### Supplied records
::::::::::
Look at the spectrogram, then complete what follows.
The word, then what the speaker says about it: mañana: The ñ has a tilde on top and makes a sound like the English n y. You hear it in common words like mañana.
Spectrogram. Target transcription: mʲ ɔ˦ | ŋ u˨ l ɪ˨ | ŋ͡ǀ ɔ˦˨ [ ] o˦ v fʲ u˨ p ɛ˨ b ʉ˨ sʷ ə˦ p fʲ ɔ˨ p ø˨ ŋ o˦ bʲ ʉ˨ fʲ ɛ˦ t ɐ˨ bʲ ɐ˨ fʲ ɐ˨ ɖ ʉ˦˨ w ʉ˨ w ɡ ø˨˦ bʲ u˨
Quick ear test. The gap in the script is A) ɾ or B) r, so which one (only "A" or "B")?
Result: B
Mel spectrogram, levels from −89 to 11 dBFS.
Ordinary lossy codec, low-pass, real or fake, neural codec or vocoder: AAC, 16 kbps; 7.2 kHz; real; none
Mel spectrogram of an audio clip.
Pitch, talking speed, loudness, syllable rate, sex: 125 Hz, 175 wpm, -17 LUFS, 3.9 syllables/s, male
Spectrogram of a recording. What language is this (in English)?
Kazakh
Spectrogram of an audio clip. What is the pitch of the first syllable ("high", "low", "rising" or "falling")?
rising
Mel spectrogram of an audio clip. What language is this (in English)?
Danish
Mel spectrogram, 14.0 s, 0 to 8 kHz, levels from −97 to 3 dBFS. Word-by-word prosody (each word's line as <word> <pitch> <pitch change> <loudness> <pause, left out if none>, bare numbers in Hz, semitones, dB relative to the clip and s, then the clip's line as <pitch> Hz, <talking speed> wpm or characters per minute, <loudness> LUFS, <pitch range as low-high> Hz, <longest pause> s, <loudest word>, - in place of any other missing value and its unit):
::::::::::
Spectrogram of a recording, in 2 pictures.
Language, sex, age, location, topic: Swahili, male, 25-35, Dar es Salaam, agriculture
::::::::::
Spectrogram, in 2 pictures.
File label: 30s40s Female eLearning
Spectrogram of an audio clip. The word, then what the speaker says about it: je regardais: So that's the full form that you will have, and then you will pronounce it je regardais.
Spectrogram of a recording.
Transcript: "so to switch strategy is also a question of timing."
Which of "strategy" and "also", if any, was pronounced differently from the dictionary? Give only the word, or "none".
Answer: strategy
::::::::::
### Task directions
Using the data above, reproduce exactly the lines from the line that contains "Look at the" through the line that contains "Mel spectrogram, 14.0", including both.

### Your solution
Look at the spectrogram, then complete what follows.
The word, then what the speaker says about it: mañana: The ñ has a tilde on top and makes a sound like the English n y. You hear it in common words like mañana.
Spectrogram. Target transcription: mʲ ɔ˦ | ŋ u˨ l ɪ˨ | ŋ͡ǀ ɔ˦˨ [ ] o˦ v fʲ u˨ p ɛ˨ b ʉ˨ sʷ ə˦ p fʲ ɔ˨ p ø˨ ŋ o˦ bʲ ʉ˨ fʲ ɛ˦ t ɐ˨ bʲ ɐ˨ fʲ ɐ˨ ɖ ʉ˦˨ w ʉ˨ w ɡ ø˨˦ bʲ u˨
Quick ear test. The gap in the script is A) ɾ or B) r, so which one (only "A" or "B")?
Result: B
Mel spectrogram, levels from −89 to 11 dBFS.
Ordinary lossy codec, low-pass, real or fake, neural codec or vocoder: AAC, 16 kbps; 7.2 kHz; real; none
Mel spectrogram of an audio clip.
Pitch, talking speed, loudness, syllable rate, sex: 125 Hz, 175 wpm, -17 LUFS, 3.9 syllables/s, male
Spectrogram of a recording. What language is this (in English)?
Kazakh
Spectrogram of an audio clip. What is the pitch of the first syllable ("high", "low", "rising" or "falling")?
rising
Mel spectrogram of an audio clip. What language is this (in English)?
Danish
Mel spectrogram, 14.0 s, 0 to 8 kHz, levels from −97 to 3 dBFS. Word-by-word prosody (each word's line as <word> <pitch> <pitch change> <loudness> <pause, left out if none>, bare numbers in Hz, semitones, dB relative to the clip and s, then the clip's line as <pitch> Hz, <talking speed> wpm or characters per minute, <loudness> LUFS, <pitch range as low-high> Hz, <longest pause> s, <loudest word>, - in place of any other missing value and its unit):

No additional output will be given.